**What to do:**
Going down the data below, set down exactly the line with "Log-frequency spectrograms of" and each line after it through the line with "Word and speaker's"; no other lines.

**Saved data entries:**

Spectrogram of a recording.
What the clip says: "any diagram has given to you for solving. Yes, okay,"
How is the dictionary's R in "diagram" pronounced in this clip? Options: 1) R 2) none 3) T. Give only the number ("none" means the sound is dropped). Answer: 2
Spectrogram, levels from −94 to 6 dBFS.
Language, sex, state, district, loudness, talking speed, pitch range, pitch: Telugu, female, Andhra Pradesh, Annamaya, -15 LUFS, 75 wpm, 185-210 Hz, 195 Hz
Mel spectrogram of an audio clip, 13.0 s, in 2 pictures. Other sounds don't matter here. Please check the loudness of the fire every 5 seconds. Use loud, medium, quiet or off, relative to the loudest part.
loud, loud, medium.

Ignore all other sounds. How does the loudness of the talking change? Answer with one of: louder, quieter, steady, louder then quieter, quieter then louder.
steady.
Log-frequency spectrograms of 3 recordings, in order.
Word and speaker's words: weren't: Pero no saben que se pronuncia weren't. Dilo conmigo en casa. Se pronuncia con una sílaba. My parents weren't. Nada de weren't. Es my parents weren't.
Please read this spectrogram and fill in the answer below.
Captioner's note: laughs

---

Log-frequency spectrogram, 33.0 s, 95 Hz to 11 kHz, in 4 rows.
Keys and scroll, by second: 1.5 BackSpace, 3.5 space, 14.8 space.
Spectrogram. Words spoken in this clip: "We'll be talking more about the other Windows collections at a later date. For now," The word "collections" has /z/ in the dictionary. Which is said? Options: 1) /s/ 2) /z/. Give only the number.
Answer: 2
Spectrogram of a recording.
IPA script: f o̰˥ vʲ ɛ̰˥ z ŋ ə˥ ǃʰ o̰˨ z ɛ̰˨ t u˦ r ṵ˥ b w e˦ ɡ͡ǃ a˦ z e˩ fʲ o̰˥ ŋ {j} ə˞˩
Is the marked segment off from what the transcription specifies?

**Solution for this task:**
Log-frequency spectrograms of 3 recordings, in order.
Word and speaker's words: weren't: Pero no saben que se pronuncia weren't. Dilo conmigo en casa. Se pronuncia con una sílaba. My parents weren't. Nada de weren't. Es my parents weren't.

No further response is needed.